Print every record below exactly, minus the pictures.

------------------------------------

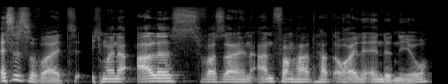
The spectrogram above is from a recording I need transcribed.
Es ist soweit. Ich meine, alles, was einen Anfang hat, hat auch ein Ende, Neo,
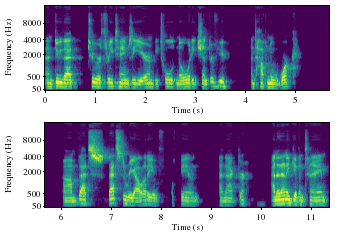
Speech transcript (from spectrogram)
and do that two or three times a year and be told no at each interview and have no work. Um, that's that's the reality of, of being an actor. And at any given time,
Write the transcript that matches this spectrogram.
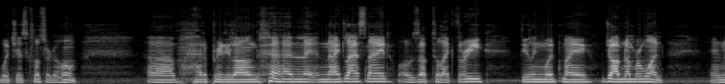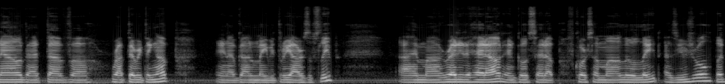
which is closer to home. Uh, had a pretty long night last night. I was up to like 3 dealing with my job number one. And now that I've uh, wrapped everything up and I've gotten maybe 3 hours of sleep, I'm uh, ready to head out and go set up. Of course, I'm uh, a little late as usual, but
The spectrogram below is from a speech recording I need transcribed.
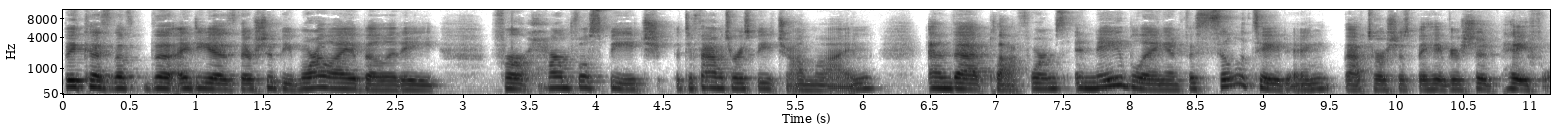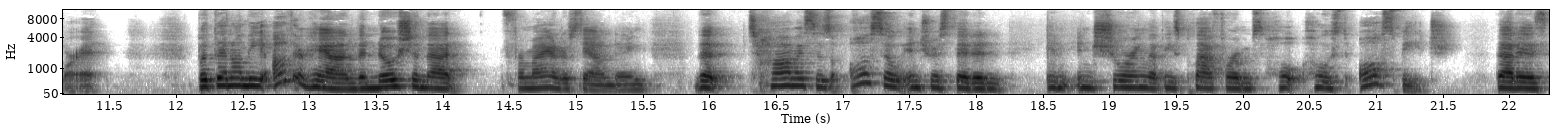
because the, the idea is there should be more liability for harmful speech, defamatory speech online, and that platforms enabling and facilitating that tortious behavior should pay for it. But then on the other hand, the notion that, from my understanding, that Thomas is also interested in, in ensuring that these platforms ho- host all speech. That is,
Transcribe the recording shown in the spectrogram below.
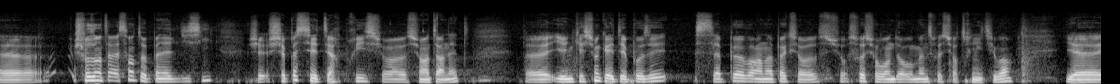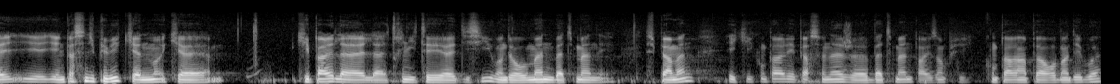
Euh, chose intéressante au panel d'ici, je ne sais pas si c'était repris sur, sur Internet. Il y a une question qui a été posée. Ça peut avoir un impact sur, sur- soit sur Wonder Woman, soit sur Trinity War. Il y a, il y a une personne du public qui, a, qui, a- qui parlait de la, la Trinité d'ici, Wonder Woman, Batman et Superman, et qui comparait les personnages. euh, Batman, par exemple, il comparait un peu à Robin des Bois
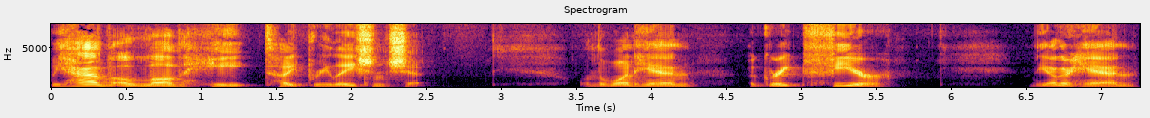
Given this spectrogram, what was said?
We have a love hate type relationship. On the one hand, a great fear, on the other hand,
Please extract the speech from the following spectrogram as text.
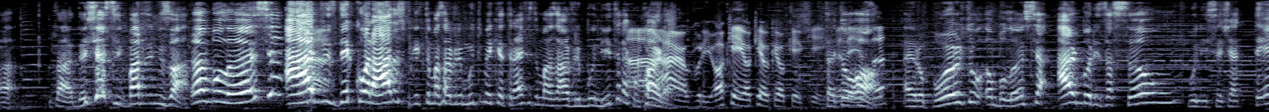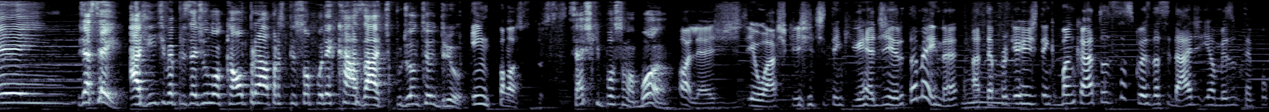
Ah, tá, deixa assim, para de me zoar. Ambulância, árvores decoradas, porque tem umas árvores muito mequetrefes, tem umas árvores bonitas, né, concorda? Ah, árvore. Ok, ok, ok, ok, ok. Tá, então, ó, aeroporto, ambulância, arborização, polícia já tem. Já sei, a gente vai precisar de um local para as pessoas poderem casar, tipo John Taylor Drill. Impostos. Você acha que imposto é uma boa? Olha, eu acho que a gente tem que ganhar dinheiro também, né? Hum. Até porque a gente tem que bancar todas essas coisas da cidade e ao mesmo tempo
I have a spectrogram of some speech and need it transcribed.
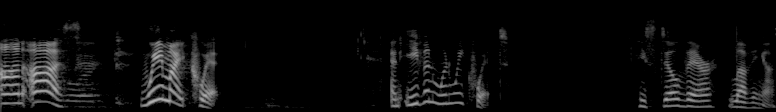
on us. We might quit. And even when we quit, He's still there loving us.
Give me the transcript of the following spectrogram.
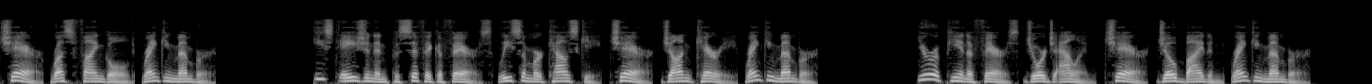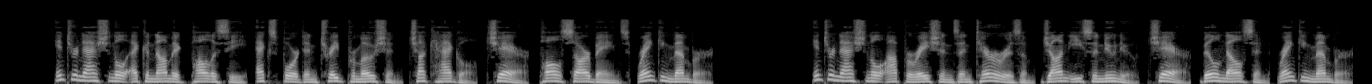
Chair, Russ Feingold, Ranking Member. East Asian and Pacific Affairs Lisa Murkowski, Chair, John Kerry, Ranking Member European Affairs George Allen, Chair, Joe Biden, Ranking Member. International Economic Policy, Export and Trade Promotion Chuck Hagel, Chair, Paul Sarbanes, Ranking Member. International Operations and Terrorism John E. Sununu, Chair, Bill Nelson, Ranking Member.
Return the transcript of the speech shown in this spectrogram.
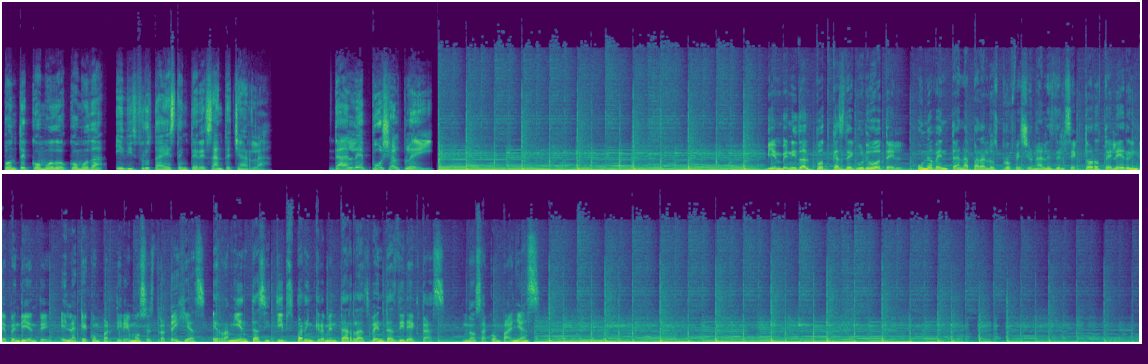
Ponte cómodo o cómoda y disfruta esta interesante charla. Dale push al play. Bienvenido al podcast de Gurú Hotel, una ventana para los profesionales del sector hotelero independiente, en la que compartiremos estrategias, herramientas y tips para incrementar las ventas directas. ¿Nos acompañas?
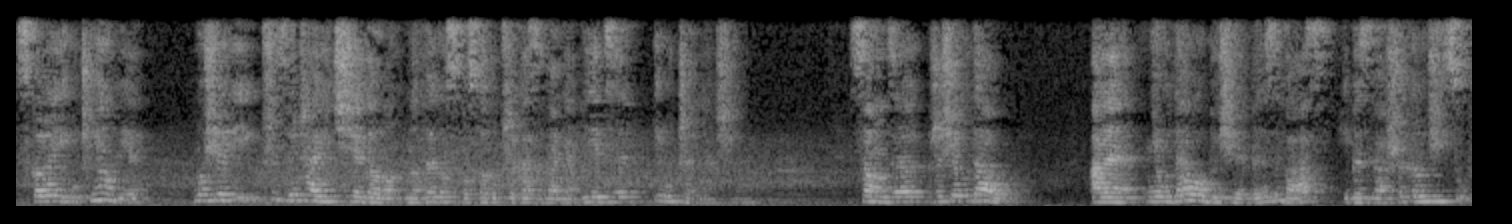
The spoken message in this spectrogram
Z kolei uczniowie musieli przyzwyczaić się do nowego sposobu przekazywania wiedzy i uczenia się. Sądzę, że się udało, ale nie udałoby się bez Was i bez Waszych rodziców.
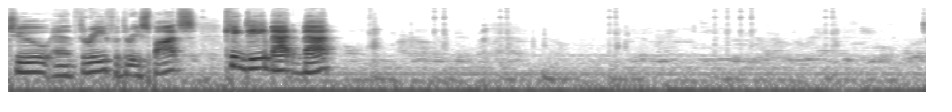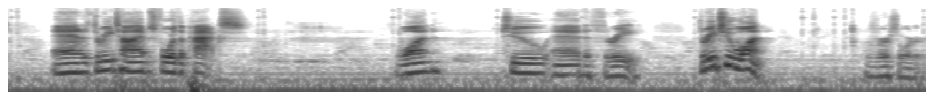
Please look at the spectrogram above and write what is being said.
two, and three for three spots. King D, Matt, and Matt. And three times for the packs. One, two, and three. Three, two, one. Reverse order.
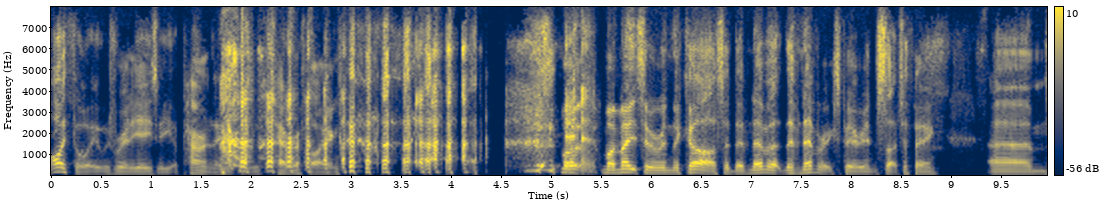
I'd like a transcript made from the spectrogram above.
I thought it was really easy. Apparently, it was terrifying. my, Yeah. my mates who were in the car said they've never they've never experienced such a thing. Um,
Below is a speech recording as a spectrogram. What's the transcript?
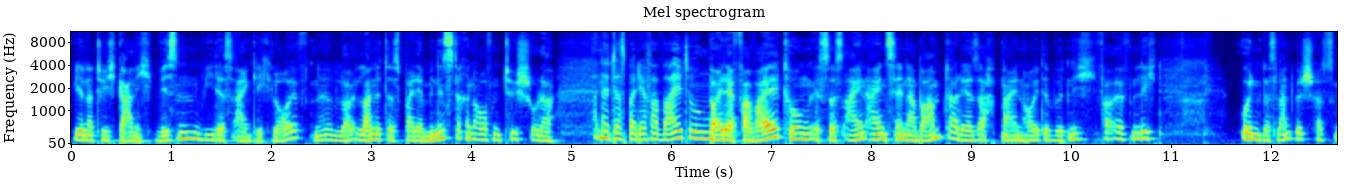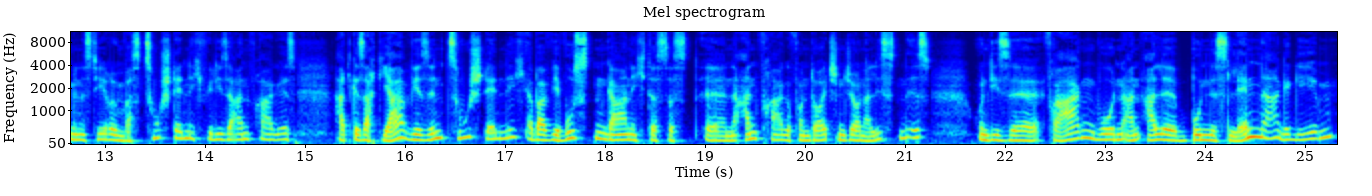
wir natürlich gar nicht wissen, wie das eigentlich läuft. Ne? Landet das bei der Ministerin auf dem Tisch oder landet das bei der Verwaltung? Bei der Verwaltung ist das ein einzelner Beamter, der sagt, nein, heute wird nicht veröffentlicht. Und das Landwirtschaftsministerium, was zuständig für diese Anfrage ist, hat gesagt, ja, wir sind zuständig, aber wir wussten gar nicht, dass das äh, eine Anfrage von deutschen Journalisten ist. Und diese Fragen wurden an alle Bundesländer gegeben.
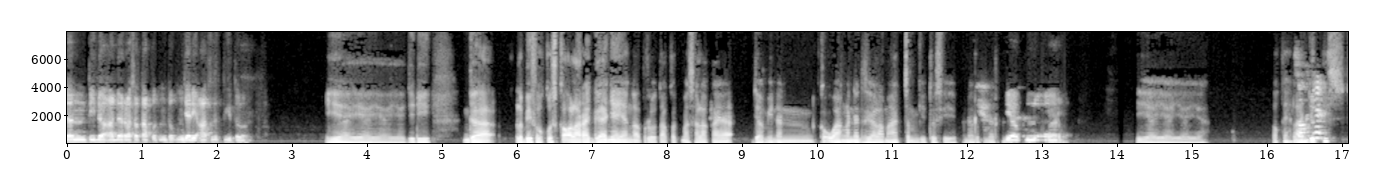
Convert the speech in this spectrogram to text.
dan tidak ada rasa takut untuk menjadi atlet gitu loh. Iya, iya, iya, iya. Jadi nggak lebih fokus ke olahraganya ya, nggak perlu takut masalah kayak jaminan keuangan dan segala macem gitu sih. Benar, benar, benar. Iya benar. Iya, iya, iya, iya. Oke, lanjut, Soalnya- Dis.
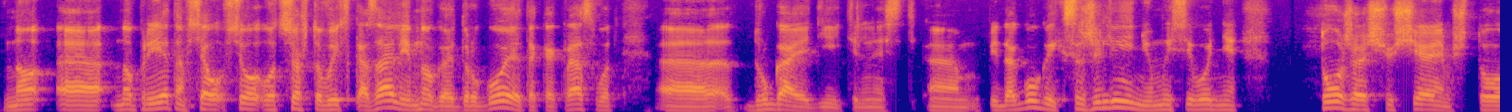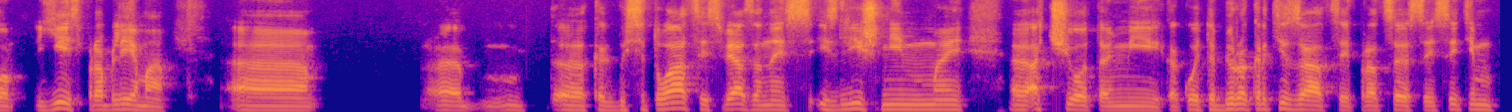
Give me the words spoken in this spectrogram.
но, э, но при этом все, все, вот все, что вы сказали, и многое другое, это как раз вот э, другая деятельность э, педагога. И, к сожалению, мы сегодня тоже ощущаем, что есть проблема э, как бы ситуации, связанной с излишними э, отчетами, какой-то бюрократизацией процесса, и с этим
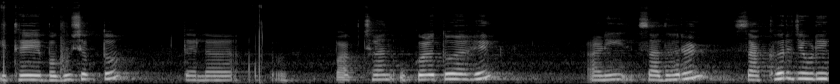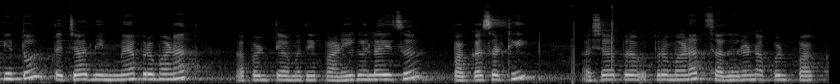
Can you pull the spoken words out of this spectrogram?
इथे बघू शकतो. त्याला पाक छान उकळतो आहे. आणि साधारण साखर जेवढी घेतो त्याच्या निम्म्या प्रमाणात आपण त्यामध्ये पाणी घालायचं पाकासाठी. अशा प्र प्रमाणात साधारण आपण पाक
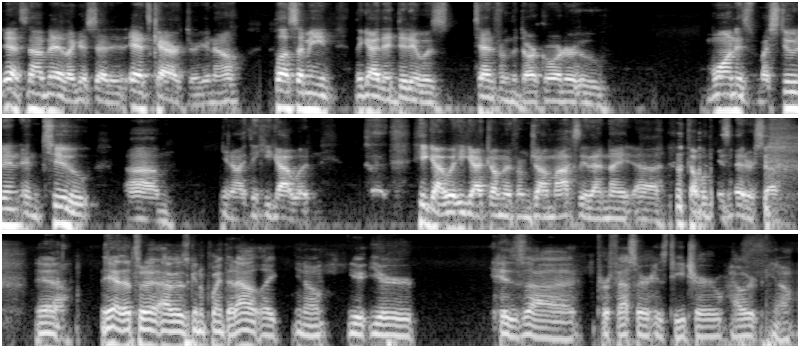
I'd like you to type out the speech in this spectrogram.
Yeah, it's not bad. Like I said, it, it's character, you know. Plus, I mean, the guy that did it was ten from the Dark Order, who one is my student, and two, um, you know, I think he got what he got what he got coming from Jon Moxley that night uh, a couple days later. So yeah, yeah. That's what I was going to point that out. Like, you know, you, you're his uh, professor, his teacher, however you know,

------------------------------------

Answer space:
The spectrogram above is from a recording I need transcribed.
Es ist soweit. Ich meine, alles, was einen Anfang hat, hat auch ein Ende, Neo,
Speech transcript (from spectrogram)
and do that two or three times a year and be told no at each interview and have no work. Um, that's that's the reality of, of being an actor. And at any given time,
Write the transcript that matches this spectrogram.
which is closer to home. Uh, had a pretty long night last night. I was up to like 3 dealing with my job number one. And now that I've uh, wrapped everything up and I've gotten maybe 3 hours of sleep, I'm uh, ready to head out and go set up. Of course, I'm uh, a little late as usual, but
The spectrogram below is from a speech recording I need transcribed.
because the, the idea is there should be more liability for harmful speech, defamatory speech online, and that platforms enabling and facilitating that tortious behavior should pay for it. But then on the other hand, the notion that, from my understanding, that Thomas is also interested in, in ensuring that these platforms ho- host all speech. That is,
Transcribe the recording shown in the spectrogram below.
Euh, chose intéressante au panel d'ici, je ne sais pas si c'était repris sur, sur Internet. Il y a une question qui a été posée. Ça peut avoir un impact sur, sur- soit sur Wonder Woman, soit sur Trinity War. Il y a, il y a une personne du public qui, a, qui, a- qui parlait de la, la Trinité d'ici, Wonder Woman, Batman et Superman, et qui comparait les personnages. euh, Batman, par exemple, il comparait un peu à Robin des Bois
Given this spectrogram, what was said?
We have a love hate type relationship. On the one hand, a great fear, on the other hand,
Please extract the speech from the following spectrogram as text.
Ah, tá, deixa assim, para de me zoar. Ambulância, árvores decoradas, porque tem umas árvores muito mequetrefes, tem umas árvores bonitas, né, concorda? Ah, árvore. Ok, ok, ok, ok, ok. Tá, então, ó, aeroporto, ambulância, arborização, polícia já tem. Já sei, a gente vai precisar de um local para as pessoas poderem casar, tipo John Taylor Drill. Impostos. Você acha que imposto é uma boa? Olha, eu acho que a gente tem que ganhar dinheiro também, né? Hum. Até porque a gente tem que bancar todas essas coisas da cidade e ao mesmo tempo
I have a spectrogram of some speech and need it transcribed.
on us. We might quit. And even when we quit, He's still there loving us.
Give me the transcript of the following spectrogram.
Chair, Russ Feingold, Ranking Member. East Asian and Pacific Affairs Lisa Murkowski, Chair, John Kerry, Ranking Member European Affairs George Allen, Chair, Joe Biden, Ranking Member. International Economic Policy, Export and Trade Promotion Chuck Hagel, Chair, Paul Sarbanes, Ranking Member. International Operations and Terrorism John E. Sununu, Chair, Bill Nelson, Ranking Member.
Return the transcript of the speech shown in this spectrogram.
Ponte cómodo o cómoda y disfruta esta interesante charla. Dale push al play. Bienvenido al podcast de Gurú Hotel, una ventana para los profesionales del sector hotelero independiente, en la que compartiremos estrategias, herramientas y tips para incrementar las ventas directas. ¿Nos acompañas?
The spoken message in this spectrogram
Z kolei uczniowie musieli przyzwyczaić się do nowego sposobu przekazywania wiedzy i uczenia się. Sądzę, że się udało, ale nie udałoby się bez Was i bez Waszych rodziców.
Please look at the spectrogram above and write what is being said.
two, and three for three spots. King D, Matt, and Matt. And three times for the packs. One, two, and three. Three, two, one. Reverse order.
I'd like a transcript made from the spectrogram above.
I thought it was really easy. Apparently, it was terrifying. my, Yeah. my mates who were in the car said they've never they've never experienced such a thing. Um,
Below is a speech recording as a spectrogram. What's the transcript?
wir natürlich gar nicht wissen, wie das eigentlich läuft. Ne? Landet das bei der Ministerin auf dem Tisch oder landet das bei der Verwaltung? Bei der Verwaltung ist das ein einzelner Beamter, der sagt, nein, heute wird nicht veröffentlicht. Und das Landwirtschaftsministerium, was zuständig für diese Anfrage ist, hat gesagt, ja, wir sind zuständig, aber wir wussten gar nicht, dass das äh, eine Anfrage von deutschen Journalisten ist. Und diese Fragen wurden an alle Bundesländer gegeben.
Convert the speech in this spectrogram to text.
dan tidak ada rasa takut untuk menjadi atlet gitu loh. Iya, iya, iya, iya. Jadi nggak lebih fokus ke olahraganya ya, nggak perlu takut masalah kayak jaminan keuangan dan segala macem gitu sih. Benar, benar, benar. Iya benar. Iya, iya, iya, iya. Oke, lanjut, Soalnya- Dis.
Give me the words spoken in this spectrogram.
но, э, но при этом все, все, вот все, что вы сказали, и многое другое, это как раз вот э, другая деятельность э, педагога. И, к сожалению, мы сегодня тоже ощущаем, что есть проблема э, как бы ситуации, связанной с излишними э, отчетами, какой-то бюрократизацией процесса, и с этим
Can you pull the spoken words out of this spectrogram?
इथे बघू शकतो. त्याला पाक छान उकळतो आहे. आणि साधारण साखर जेवढी घेतो त्याच्या निम्म्या प्रमाणात आपण त्यामध्ये पाणी घालायचं पाकासाठी. अशा प्र प्रमाणात साधारण आपण पाक
I'd like you to type out the speech in this spectrogram.
Yeah, it's not bad. Like I said, it, it's character, you know. Plus, I mean, the guy that did it was ten from the Dark Order, who one is my student, and two, um, you know, I think he got what he got what he got coming from Jon Moxley that night uh, a couple days later. So yeah, yeah. That's what I was going to point that out. Like, you know, you, you're his uh, professor, his teacher, however you know,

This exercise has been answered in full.